◆ **Extracted entries**:

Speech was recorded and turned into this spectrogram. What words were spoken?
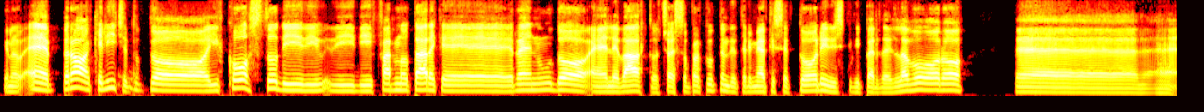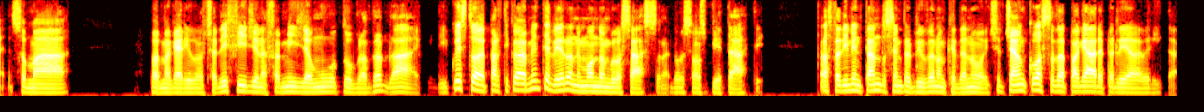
Eh, però anche lì c'è tutto il costo di, di, di, di, far notare che il re nudo è elevato, cioè soprattutto in determinati settori rischi di perdere il lavoro, eh, eh, insomma poi magari uno ha dei figli, una famiglia, un mutuo, bla bla bla. quindi questo è particolarmente vero nel mondo anglosassone, dove sono spietati. Però sta diventando sempre più vero anche da noi. Cioè, c'è un costo da pagare per dire la verità.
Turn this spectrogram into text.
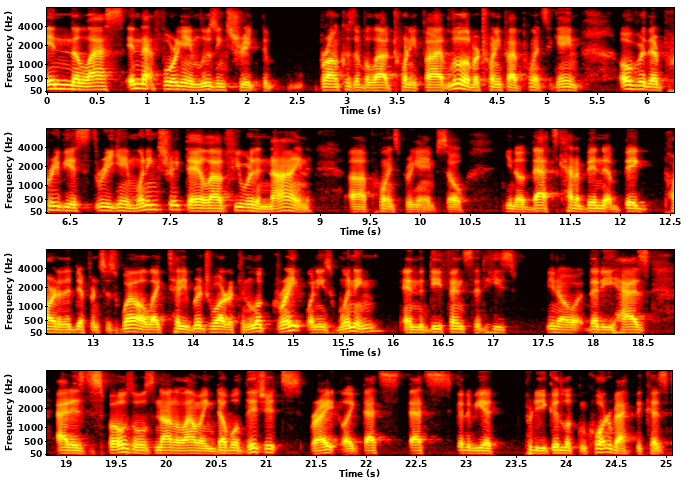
in the last in that four game losing streak, the Broncos have allowed 25, a little over 25 points a game. Over their previous three game winning streak, they allowed fewer than nine uh, points per game. So, you know, that's kind of been a big part of the difference as well. Like Teddy Bridgewater can look great when he's winning, and the defense that he's you know that he has at his disposal is not allowing double digits right like that's that's going to be a pretty good looking quarterback because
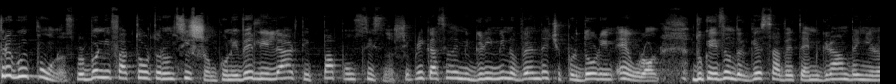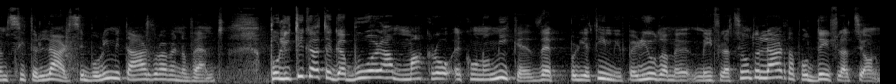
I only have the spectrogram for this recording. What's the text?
Tregu i punës përbën një faktor të rëndësishëm, ku niveli i lartë i papunësisë në Shqipëri ka sjellë emigrimin në vende që përdorin euron, duke i dhënë dërgesave të emigrantëve një rëndësi të lartë si burim i të ardhurave në vend. Politikat e gabuara makroekonomike dhe përjetimi i periudhave me inflacion të lartë apo deflacion,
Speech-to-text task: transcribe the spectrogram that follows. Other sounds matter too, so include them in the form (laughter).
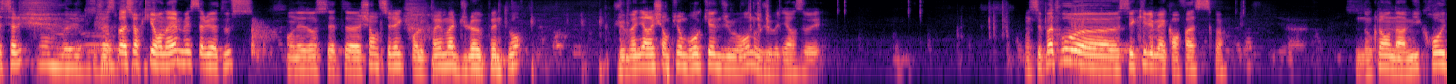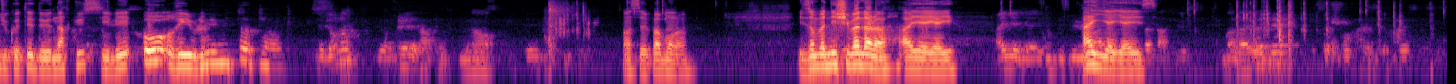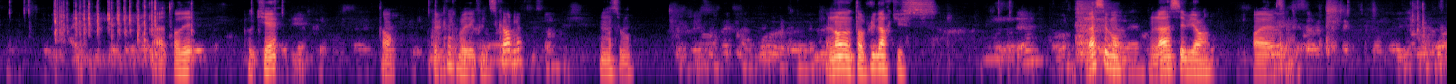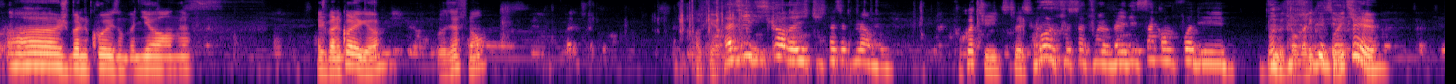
salut. Non, mais Je sais pas sur qui on est, mais salut à tous. On est dans cette euh, chambre select pour le premier match du Love Open Tour. Je vais bannir les champions broken du moment, donc je vais bannir Zoé. On sait pas trop euh, c'est qui les mecs en face, quoi. Donc là, on a un micro du côté de Narcus, il est horrible. Top, hein. Ah, c'est pas bon là. Ils ont banni Shivana là. Aïe aïe aïe. Aïe aïe aïe. Ah, attendez. Ok. Attends. Quelqu'un qui m'a de Discord là? Non, c'est bon. Là, on n'entend plus Narcus. Là, c'est bon. Là, c'est bien. Ouais, là, c'est bon. Ah, je banne quoi Ils ont banni Horn. Et je banne quoi, les gars? Osef, non? Ok. Vas-y, Discord, vas-y, tu pas cette merde. Pourquoi tu dis ça? Gros, il faut, ça, faut valider 50 fois des. Non, mais t'en bats les couilles, c'est vite fait.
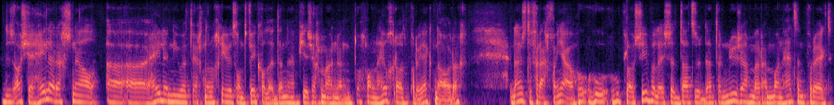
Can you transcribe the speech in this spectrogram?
Dus als je heel erg snel uh, uh, hele nieuwe technologie wilt ontwikkelen, dan heb je zeg maar een, toch wel een heel groot project nodig. En dan is de vraag van ja, hoe, hoe, hoe plausibel is het dat, dat er nu zeg maar een Manhattan-project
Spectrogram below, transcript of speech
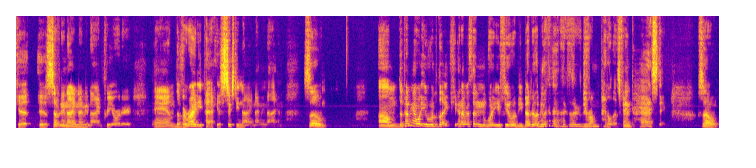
Kit is seventy nine and the Variety Pack is sixty nine ninety nine. So. Um, depending on what you would like and everything, what you feel would be better. I mean, look at that, drum pedal. That's fantastic. So,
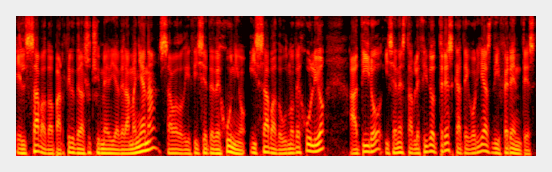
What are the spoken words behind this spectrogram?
el sábado a partir de las ocho y media de la mañana, sábado 17 de junio y sábado 1 de julio, a tiro y se han establecido tres categorías diferentes.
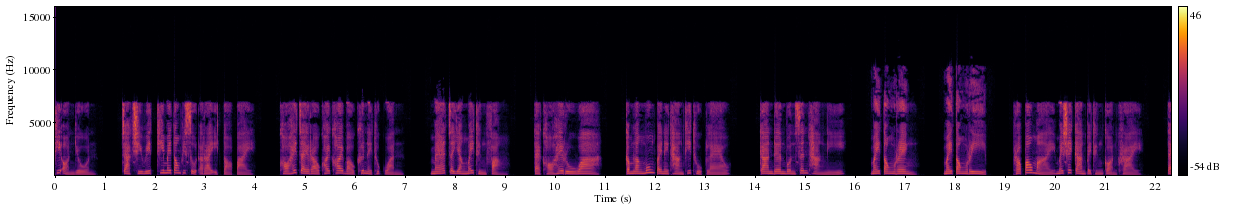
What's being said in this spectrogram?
ที่อ่อนโยน จากชีวิตที่ไม่ต้องพิสูจน์อะไรอีกต่อไป ขอให้ใจเราค่อยๆเบาขึ้นในทุกวัน แม้จะยังไม่ถึงฝั่ง แต่ขอให้รู้ว่ากำลังมุ่งไปในทางที่ถูกแล้ว การเดินบนเส้นทางนี้ ไม่ต้องเร่ง ไม่ต้องรีบ เพราะเป้าหมายไม่ใช่การไปถึงก่อนใคร แต่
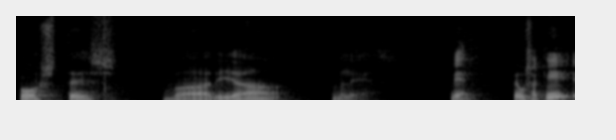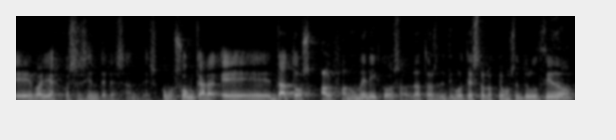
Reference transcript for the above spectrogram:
Costes variables Bien, vemos aquí eh, varias cosas interesantes. Como son eh, datos alfanuméricos, datos de tipo texto los que hemos introducido,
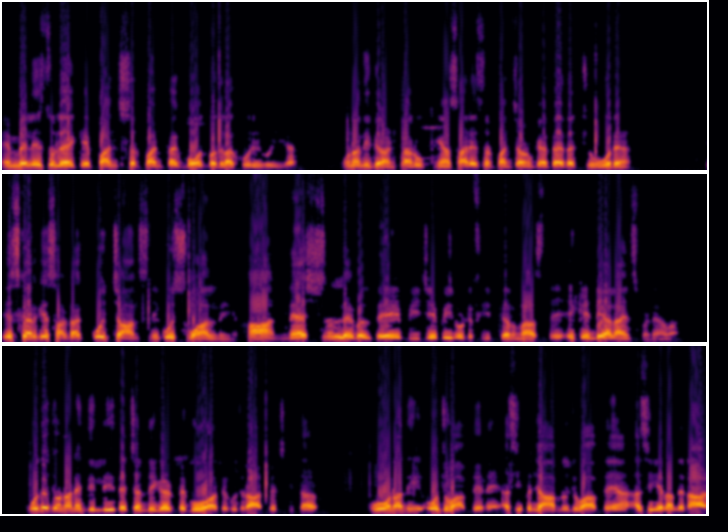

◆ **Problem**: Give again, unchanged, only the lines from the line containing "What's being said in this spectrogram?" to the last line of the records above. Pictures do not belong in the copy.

◆ **Result**:
What's being said in this spectrogram?
ที่อ่อนโยน จากชีวิตที่ไม่ต้องพิสูจน์อะไรอีกต่อไป ขอให้ใจเราค่อยๆเบาขึ้นในทุกวัน แม้จะยังไม่ถึงฝั่ง แต่ขอให้รู้ว่ากำลังมุ่งไปในทางที่ถูกแล้ว การเดินบนเส้นทางนี้ ไม่ต้องเร่ง ไม่ต้องรีบ เพราะเป้าหมายไม่ใช่การไปถึงก่อนใคร แต่
Reference transcript for the above spectrogram:
Costes variables Bien, vemos aquí eh, varias cosas interesantes. Como son eh, datos alfanuméricos, datos de tipo texto los que hemos introducido,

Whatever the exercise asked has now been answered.